**Exercise data:**

━━━━━━━━━━

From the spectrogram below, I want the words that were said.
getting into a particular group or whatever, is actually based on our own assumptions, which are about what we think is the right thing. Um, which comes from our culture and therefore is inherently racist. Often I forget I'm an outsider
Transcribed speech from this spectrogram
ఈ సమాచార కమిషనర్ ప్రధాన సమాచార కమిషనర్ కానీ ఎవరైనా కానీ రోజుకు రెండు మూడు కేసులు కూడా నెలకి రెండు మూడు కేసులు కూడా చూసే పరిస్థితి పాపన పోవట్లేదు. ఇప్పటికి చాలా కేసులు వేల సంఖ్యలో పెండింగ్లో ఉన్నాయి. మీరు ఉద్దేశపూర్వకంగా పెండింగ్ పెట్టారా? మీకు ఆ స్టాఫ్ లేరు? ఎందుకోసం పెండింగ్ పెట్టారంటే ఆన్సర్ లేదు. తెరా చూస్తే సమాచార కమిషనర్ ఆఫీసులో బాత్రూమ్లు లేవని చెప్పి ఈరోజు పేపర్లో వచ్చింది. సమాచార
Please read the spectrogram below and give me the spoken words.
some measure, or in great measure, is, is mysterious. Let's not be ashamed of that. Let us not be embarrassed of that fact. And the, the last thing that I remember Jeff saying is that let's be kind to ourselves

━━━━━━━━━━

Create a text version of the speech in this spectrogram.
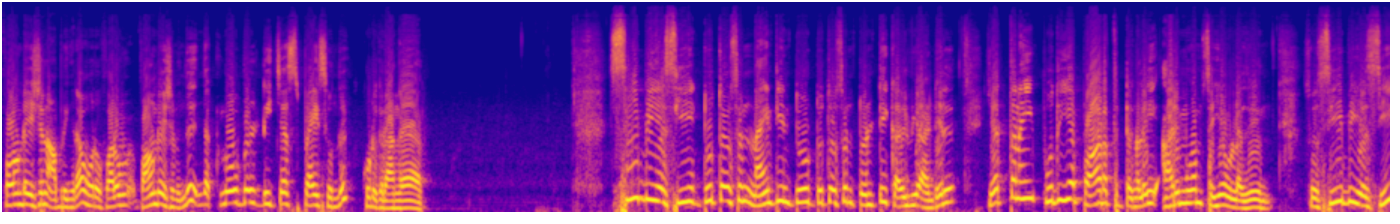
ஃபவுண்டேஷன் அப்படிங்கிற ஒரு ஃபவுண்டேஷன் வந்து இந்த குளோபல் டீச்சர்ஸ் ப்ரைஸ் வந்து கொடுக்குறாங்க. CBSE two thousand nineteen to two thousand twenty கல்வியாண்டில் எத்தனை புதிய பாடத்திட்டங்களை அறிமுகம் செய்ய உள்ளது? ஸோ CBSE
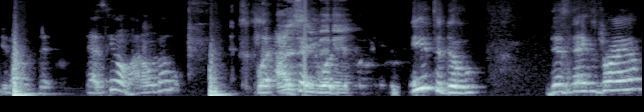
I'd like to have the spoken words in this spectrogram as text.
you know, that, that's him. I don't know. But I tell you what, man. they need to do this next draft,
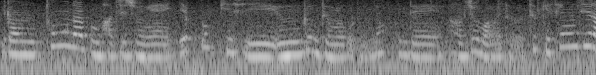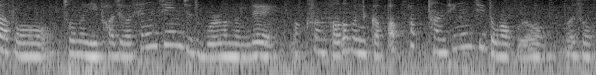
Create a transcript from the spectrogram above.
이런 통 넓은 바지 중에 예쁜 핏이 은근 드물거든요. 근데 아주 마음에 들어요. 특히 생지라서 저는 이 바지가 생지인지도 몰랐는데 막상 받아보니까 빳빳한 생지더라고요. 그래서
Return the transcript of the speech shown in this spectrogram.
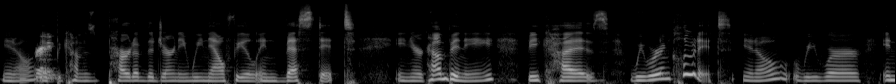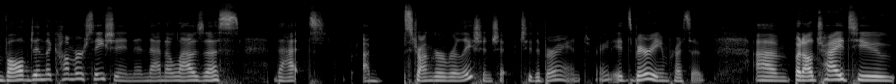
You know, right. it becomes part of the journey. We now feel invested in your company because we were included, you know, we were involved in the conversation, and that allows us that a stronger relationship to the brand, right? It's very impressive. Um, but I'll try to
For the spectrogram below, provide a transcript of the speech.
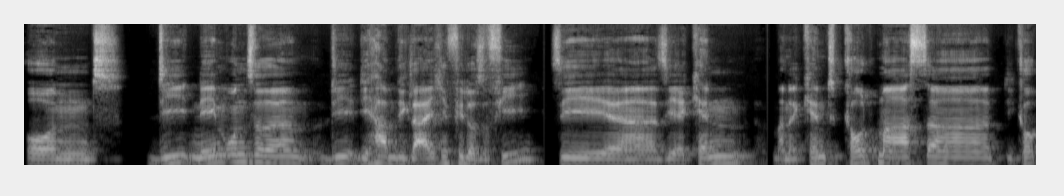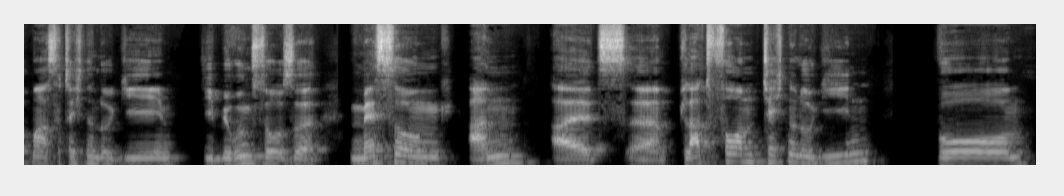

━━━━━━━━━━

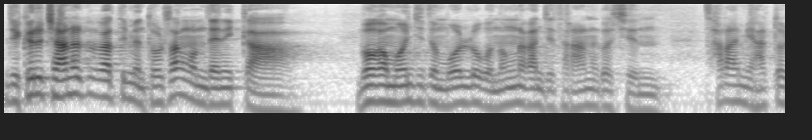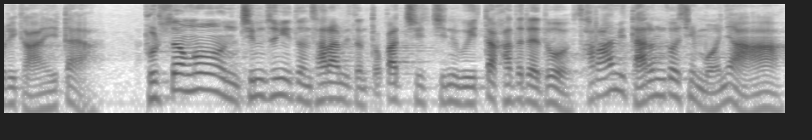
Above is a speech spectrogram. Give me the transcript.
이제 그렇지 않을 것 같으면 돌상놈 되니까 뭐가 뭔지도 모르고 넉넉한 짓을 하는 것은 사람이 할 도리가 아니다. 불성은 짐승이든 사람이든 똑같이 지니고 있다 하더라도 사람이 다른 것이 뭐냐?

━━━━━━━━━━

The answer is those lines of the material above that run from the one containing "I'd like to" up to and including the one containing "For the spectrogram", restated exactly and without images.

I'd like to have the spoken words in this spectrogram as text.
you know, that, that's him. I don't know. But I tell you what, man. they need to do this next draft,
Create a transcript from the spectrogram above.
이런 통 넓은 바지 중에 예쁜 핏이 은근 드물거든요. 근데 아주 마음에 들어요. 특히 생지라서 저는 이 바지가 생지인지도 몰랐는데 막상 받아보니까 빳빳한 생지더라고요. 그래서
Return the transcript of the speech shown in this spectrogram.
You know, right. it becomes part of the journey. We now feel invested in your company because we were included, you know, we were involved in the conversation, and that allows us that a stronger relationship to the brand, right? It's very impressive. Um, but I'll try to
For the spectrogram below, provide a transcript of the speech.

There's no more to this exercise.